Hello. Dr. Keith Smith with you – Surgery Center of Oklahoma. Thank you for joining us in this video blog series.

I had the privilege to travel to England to see a relative who is living over there. While I was there, I made a point of visiting a clinic – this utopia of the National Health Service. Many people who clamor for a single-payer system, that’s how they would describe it.

It was anything but a utopia. If anything, it looked like something out of a third world. It occurred to me, while I was looking around, that single-payer really and inexorably leads to single provider. Basically, to say single-payer, means single provider. Because every single thing, every single person, they look the same. They act the same. There are no incentives to be better. There are no competitive incentives to be better and draw patients for having been better.

Single payer is really about removing all choices. And without choices, life is very different. Without a competing healthcare facility across the street, then a facility that has the monopoly will treat patients exactly as you would think. They’re going to treat them as if they’re coming back because actually they have no other choices.

I saw this first-hand and it is not the utopia that many of you might think single-payer is. It is a disaster. And it is the absence of the free market and competitive pressures that have led to the National Health Service being what it is.

Interestingly, there is a very strong movement in England and other countries that have gone down this socialist medicine path, to privatize. Of course here in the United States, we seem to be drifting the other direction. Those that have been socialized in their medical approaches are definitely seeing that it simply doesn’t work and they’re making efforts to get things privatized.
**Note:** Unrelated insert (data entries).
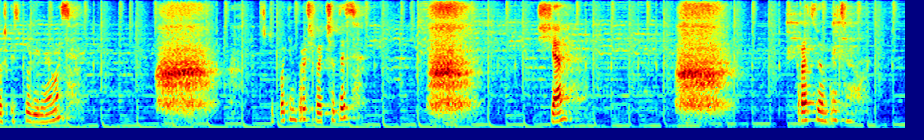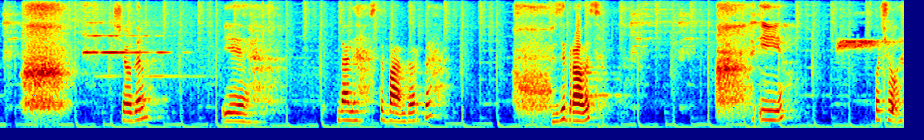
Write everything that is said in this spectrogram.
трошки сповільнюємось, щоб потім пришвидшитись. Ще. Працюємо, працюємо. Ще один. І далі стрибаємо бёрпі. Зібрались. І почали.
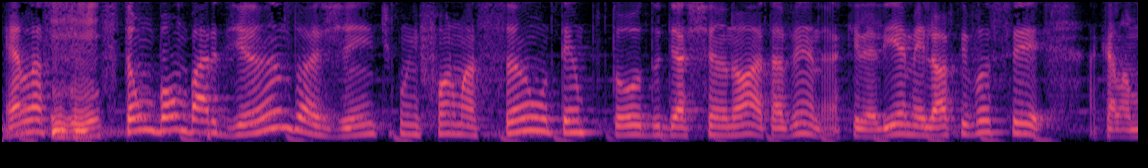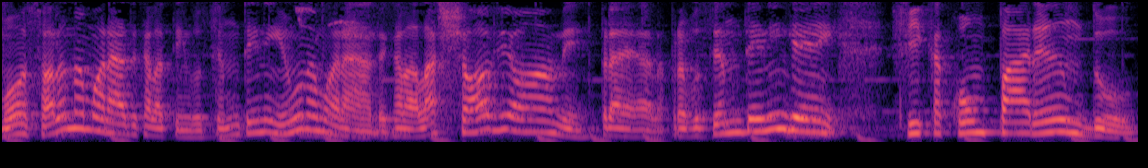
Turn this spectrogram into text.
Elas uhum. estão bombardeando a gente com informação o tempo todo, de achando, ó, oh, tá vendo? Aquele ali é melhor que você. Aquela moça, olha o namorado que ela tem, você não tem nenhum namorado. Aquela lá chove homem pra ela, pra você não tem ninguém. Fica comparando,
Even our neighbors to the north, Canada, are kicking the tires of some free-market and privatization solutions.

I wanted to pass this on, along with what I saw, and also get everybody thinking that really, single-payer is about not having choices and it really means single provider.

Thank you for joining us. We’ll see you next time.